> Problem requirements: Please copy out each line of the entries in which "Reference" appears.

> Data to process:
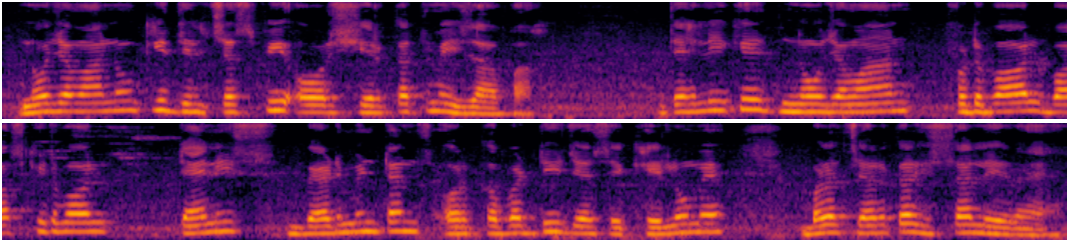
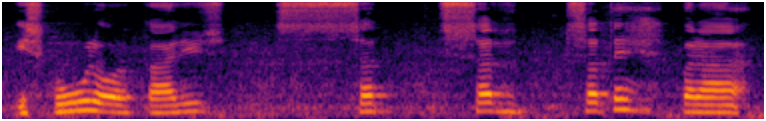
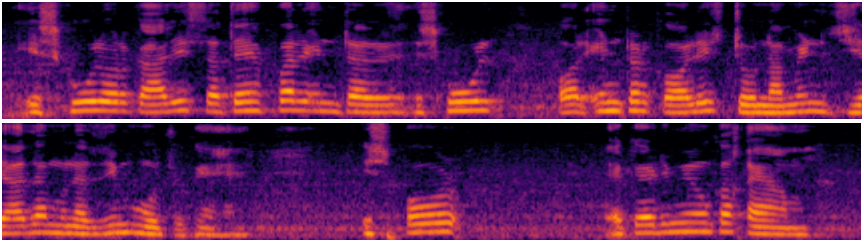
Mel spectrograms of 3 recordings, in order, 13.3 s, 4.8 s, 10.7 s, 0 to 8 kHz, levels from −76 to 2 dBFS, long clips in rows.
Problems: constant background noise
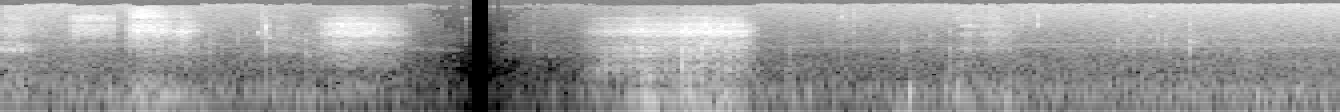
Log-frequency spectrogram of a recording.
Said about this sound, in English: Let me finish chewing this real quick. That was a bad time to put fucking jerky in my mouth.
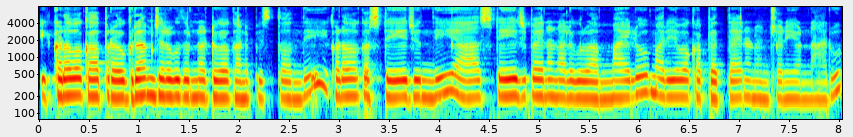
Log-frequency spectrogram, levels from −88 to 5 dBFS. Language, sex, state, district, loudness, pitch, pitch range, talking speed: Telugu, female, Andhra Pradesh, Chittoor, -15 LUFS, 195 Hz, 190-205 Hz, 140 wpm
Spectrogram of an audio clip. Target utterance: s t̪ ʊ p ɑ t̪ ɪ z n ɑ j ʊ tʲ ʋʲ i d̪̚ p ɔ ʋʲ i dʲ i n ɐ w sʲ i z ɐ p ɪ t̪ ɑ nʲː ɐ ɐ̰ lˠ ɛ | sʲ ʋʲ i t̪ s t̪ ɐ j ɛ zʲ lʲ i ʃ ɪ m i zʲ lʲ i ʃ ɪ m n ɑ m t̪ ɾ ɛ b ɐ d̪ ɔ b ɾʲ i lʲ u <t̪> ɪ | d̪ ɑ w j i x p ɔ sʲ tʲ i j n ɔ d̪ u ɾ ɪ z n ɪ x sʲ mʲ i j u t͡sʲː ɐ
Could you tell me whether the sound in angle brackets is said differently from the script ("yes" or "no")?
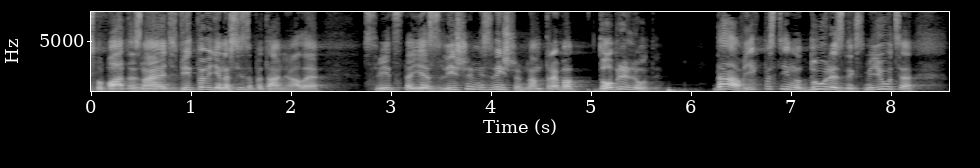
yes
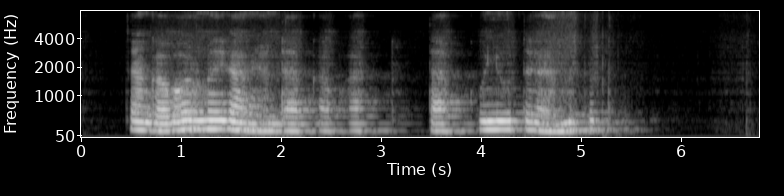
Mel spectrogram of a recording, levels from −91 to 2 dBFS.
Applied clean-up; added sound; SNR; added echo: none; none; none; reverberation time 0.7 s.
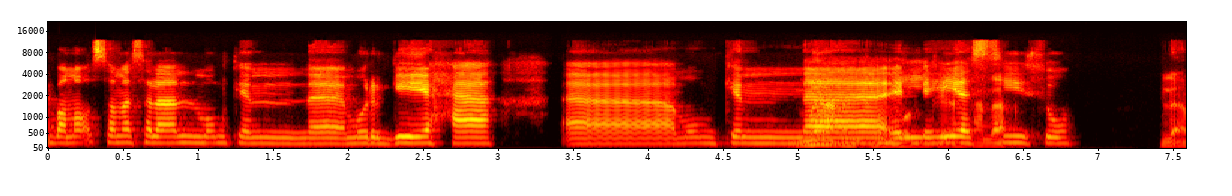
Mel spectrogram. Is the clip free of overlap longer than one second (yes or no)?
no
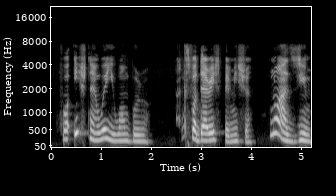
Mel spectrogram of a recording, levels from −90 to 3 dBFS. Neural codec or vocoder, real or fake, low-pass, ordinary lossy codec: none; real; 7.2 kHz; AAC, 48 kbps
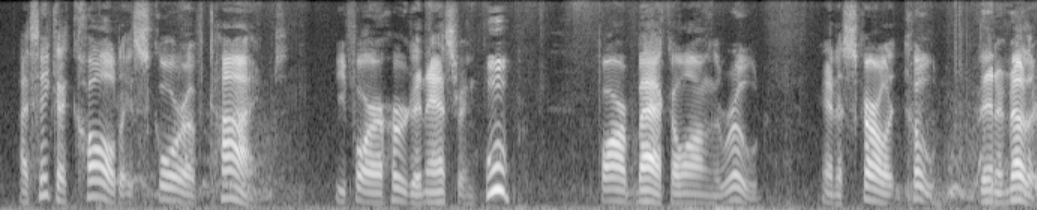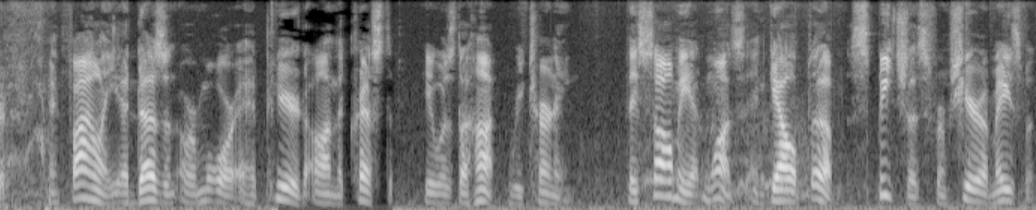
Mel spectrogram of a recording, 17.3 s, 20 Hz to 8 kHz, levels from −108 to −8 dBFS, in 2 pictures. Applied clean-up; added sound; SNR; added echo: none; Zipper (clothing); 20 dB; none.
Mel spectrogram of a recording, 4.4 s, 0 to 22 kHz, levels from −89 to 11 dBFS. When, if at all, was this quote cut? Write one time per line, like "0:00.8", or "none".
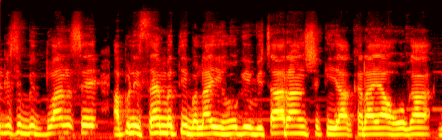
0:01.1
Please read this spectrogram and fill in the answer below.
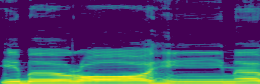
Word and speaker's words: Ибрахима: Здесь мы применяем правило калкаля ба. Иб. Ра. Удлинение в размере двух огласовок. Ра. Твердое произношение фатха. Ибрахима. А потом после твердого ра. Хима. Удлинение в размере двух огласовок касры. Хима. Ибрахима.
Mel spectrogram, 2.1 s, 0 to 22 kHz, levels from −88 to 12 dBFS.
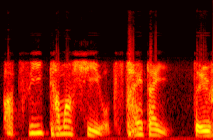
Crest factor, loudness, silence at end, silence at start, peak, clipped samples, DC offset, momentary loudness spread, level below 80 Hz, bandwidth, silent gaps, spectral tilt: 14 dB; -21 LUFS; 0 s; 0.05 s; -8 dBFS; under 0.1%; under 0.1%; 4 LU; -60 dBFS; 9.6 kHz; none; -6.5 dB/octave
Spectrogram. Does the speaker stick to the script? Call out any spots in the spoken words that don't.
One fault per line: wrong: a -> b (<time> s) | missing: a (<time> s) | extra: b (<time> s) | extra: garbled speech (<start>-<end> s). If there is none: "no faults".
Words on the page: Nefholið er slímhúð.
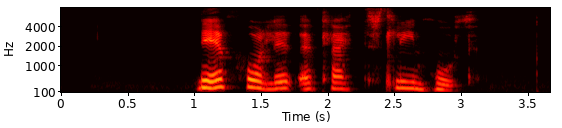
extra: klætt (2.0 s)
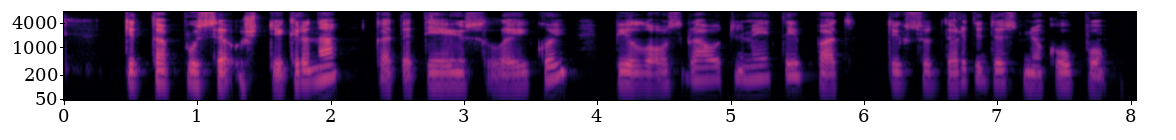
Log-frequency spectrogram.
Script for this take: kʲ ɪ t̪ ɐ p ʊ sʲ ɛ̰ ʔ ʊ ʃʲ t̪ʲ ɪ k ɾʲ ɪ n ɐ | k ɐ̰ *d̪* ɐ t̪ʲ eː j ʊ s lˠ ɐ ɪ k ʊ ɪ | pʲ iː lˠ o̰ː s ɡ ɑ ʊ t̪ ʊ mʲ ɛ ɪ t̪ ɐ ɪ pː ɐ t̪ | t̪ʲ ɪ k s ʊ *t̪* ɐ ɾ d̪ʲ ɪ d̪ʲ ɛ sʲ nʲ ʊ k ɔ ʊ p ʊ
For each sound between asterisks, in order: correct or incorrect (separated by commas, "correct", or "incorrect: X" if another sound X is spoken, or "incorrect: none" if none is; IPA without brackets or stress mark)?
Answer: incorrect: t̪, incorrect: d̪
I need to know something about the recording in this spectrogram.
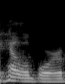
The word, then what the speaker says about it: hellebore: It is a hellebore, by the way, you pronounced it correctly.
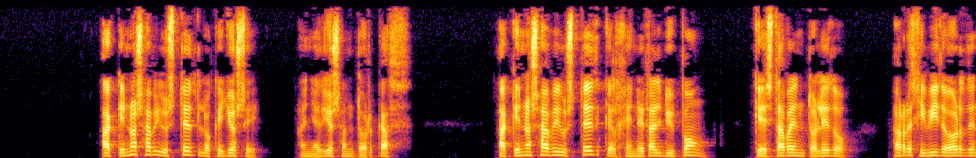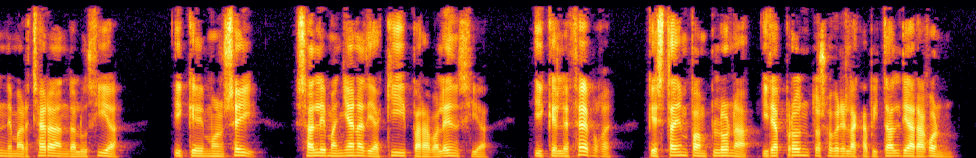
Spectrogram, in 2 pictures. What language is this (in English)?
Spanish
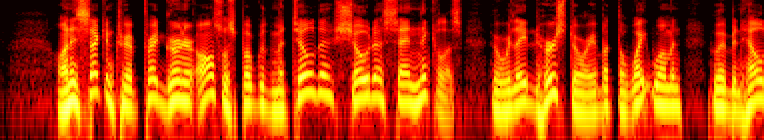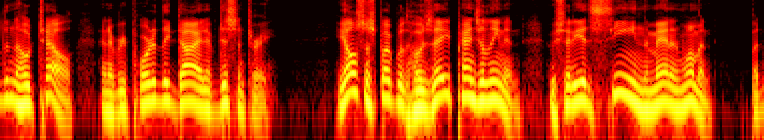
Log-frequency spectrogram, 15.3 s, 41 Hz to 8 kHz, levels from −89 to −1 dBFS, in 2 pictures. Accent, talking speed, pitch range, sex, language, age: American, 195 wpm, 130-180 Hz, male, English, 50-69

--

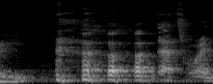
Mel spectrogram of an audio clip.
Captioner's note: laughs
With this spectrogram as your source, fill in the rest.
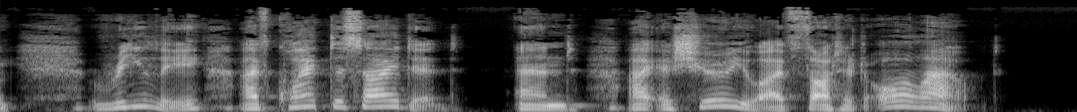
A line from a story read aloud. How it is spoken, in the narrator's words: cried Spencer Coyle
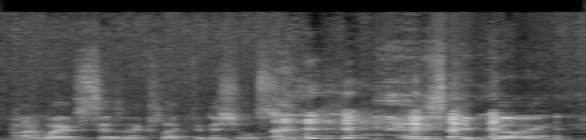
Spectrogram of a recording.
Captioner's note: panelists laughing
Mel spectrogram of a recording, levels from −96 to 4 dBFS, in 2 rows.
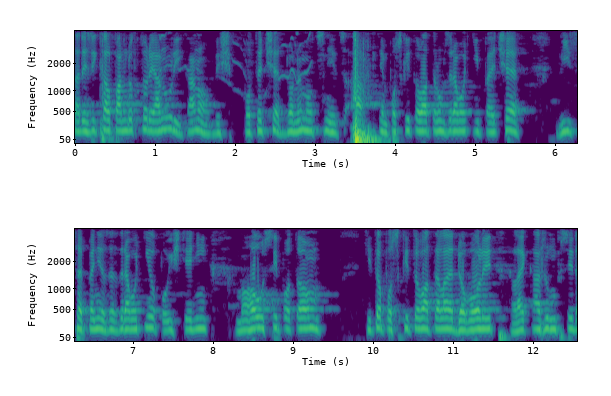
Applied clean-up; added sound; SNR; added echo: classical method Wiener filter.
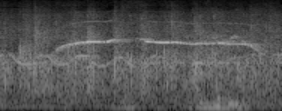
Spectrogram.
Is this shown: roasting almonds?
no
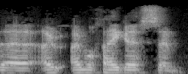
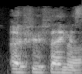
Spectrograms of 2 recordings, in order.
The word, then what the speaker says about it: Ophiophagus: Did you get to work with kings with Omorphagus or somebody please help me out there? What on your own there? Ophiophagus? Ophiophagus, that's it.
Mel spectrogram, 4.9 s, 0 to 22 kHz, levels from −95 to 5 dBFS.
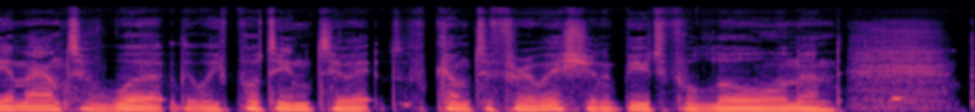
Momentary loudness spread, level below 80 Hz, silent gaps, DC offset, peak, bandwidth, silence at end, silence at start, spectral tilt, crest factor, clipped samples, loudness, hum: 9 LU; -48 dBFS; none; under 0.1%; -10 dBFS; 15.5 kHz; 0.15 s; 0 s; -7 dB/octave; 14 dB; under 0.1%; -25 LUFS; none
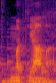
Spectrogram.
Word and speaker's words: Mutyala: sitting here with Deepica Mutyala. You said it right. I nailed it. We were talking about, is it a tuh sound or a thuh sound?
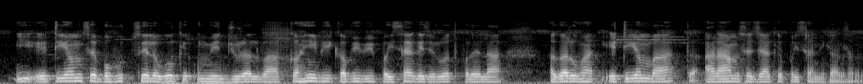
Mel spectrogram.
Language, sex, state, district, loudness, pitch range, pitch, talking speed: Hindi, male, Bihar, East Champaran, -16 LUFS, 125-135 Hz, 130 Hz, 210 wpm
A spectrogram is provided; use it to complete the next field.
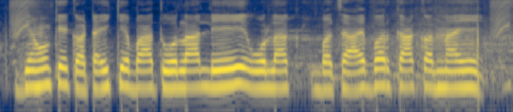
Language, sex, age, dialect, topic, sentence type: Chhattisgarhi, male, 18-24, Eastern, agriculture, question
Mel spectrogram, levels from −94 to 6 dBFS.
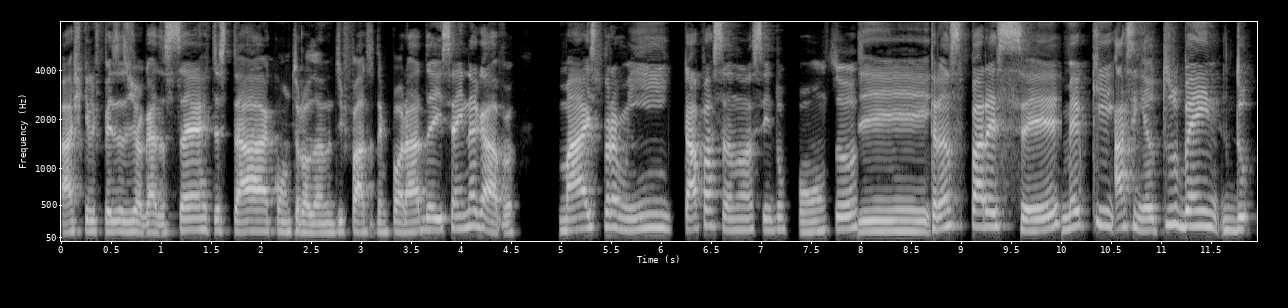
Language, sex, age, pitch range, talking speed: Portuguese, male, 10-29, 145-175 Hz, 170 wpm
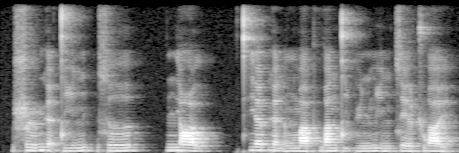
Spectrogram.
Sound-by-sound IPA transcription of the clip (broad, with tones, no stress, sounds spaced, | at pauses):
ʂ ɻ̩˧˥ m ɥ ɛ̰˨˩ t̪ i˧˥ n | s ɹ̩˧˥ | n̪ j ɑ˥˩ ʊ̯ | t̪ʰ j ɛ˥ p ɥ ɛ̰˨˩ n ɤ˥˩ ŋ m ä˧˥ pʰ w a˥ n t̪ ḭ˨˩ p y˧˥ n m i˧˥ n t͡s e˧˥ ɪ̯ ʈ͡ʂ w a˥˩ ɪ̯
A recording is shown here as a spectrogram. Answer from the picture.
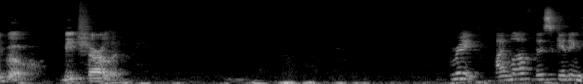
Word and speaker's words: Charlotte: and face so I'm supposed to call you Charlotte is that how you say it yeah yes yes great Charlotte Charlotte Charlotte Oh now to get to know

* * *

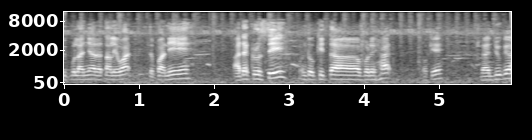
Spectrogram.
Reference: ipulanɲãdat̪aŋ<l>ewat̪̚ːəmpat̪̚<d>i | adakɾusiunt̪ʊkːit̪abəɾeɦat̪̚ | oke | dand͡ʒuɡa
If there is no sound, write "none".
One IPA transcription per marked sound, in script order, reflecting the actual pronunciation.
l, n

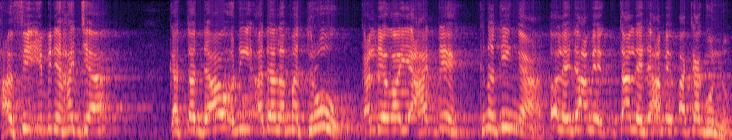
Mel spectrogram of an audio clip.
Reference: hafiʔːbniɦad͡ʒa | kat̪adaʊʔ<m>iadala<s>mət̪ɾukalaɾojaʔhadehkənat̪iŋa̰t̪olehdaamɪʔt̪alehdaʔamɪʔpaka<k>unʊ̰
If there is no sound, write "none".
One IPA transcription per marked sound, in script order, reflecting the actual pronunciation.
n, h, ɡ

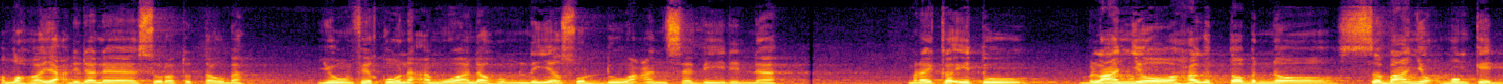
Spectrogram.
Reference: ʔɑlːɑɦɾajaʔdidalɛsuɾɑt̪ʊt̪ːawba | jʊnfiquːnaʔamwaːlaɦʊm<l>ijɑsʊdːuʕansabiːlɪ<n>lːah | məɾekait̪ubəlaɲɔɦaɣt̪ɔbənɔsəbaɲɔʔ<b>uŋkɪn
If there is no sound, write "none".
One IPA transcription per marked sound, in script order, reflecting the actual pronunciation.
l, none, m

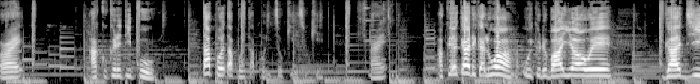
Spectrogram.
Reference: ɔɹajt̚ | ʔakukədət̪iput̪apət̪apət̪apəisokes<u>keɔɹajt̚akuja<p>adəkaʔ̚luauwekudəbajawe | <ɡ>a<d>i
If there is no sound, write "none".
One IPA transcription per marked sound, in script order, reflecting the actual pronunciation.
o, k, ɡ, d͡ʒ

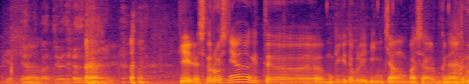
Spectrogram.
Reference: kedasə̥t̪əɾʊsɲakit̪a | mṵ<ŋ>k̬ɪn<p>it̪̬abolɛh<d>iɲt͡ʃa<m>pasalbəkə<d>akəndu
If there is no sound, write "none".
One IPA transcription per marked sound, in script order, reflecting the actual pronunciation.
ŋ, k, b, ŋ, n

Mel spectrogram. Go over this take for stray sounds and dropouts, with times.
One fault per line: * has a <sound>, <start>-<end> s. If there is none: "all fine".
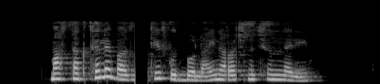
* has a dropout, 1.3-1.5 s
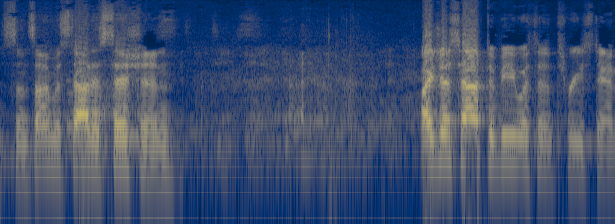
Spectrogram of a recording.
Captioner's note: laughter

> Solution:
Reference: ipulanɲãdat̪aŋ<l>ewat̪̚ːəmpat̪̚<d>i | adakɾusiunt̪ʊkːit̪abəɾeɦat̪̚ | oke | dand͡ʒuɡa
Reference: hafiʔːbniɦad͡ʒa | kat̪adaʊʔ<m>iadala<s>mət̪ɾukalaɾojaʔhadehkənat̪iŋa̰t̪olehdaamɪʔt̪alehdaʔamɪʔpaka<k>unʊ̰
Reference: ʔɑlːɑɦɾajaʔdidalɛsuɾɑt̪ʊt̪ːawba | jʊnfiquːnaʔamwaːlaɦʊm<l>ijɑsʊdːuʕansabiːlɪ<n>lːah | məɾekait̪ubəlaɲɔɦaɣt̪ɔbənɔsəbaɲɔʔ<b>uŋkɪn
Reference: ɔɹajt̚ | ʔakukədət̪iput̪apət̪apət̪apəisokes<u>keɔɹajt̚akuja<p>adəkaʔ̚luauwekudəbajawe | <ɡ>a<d>i
Reference: kedasə̥t̪əɾʊsɲakit̪a | mṵ<ŋ>k̬ɪn<p>it̪̬abolɛh<d>iɲt͡ʃa<m>pasalbəkə<d>akəndu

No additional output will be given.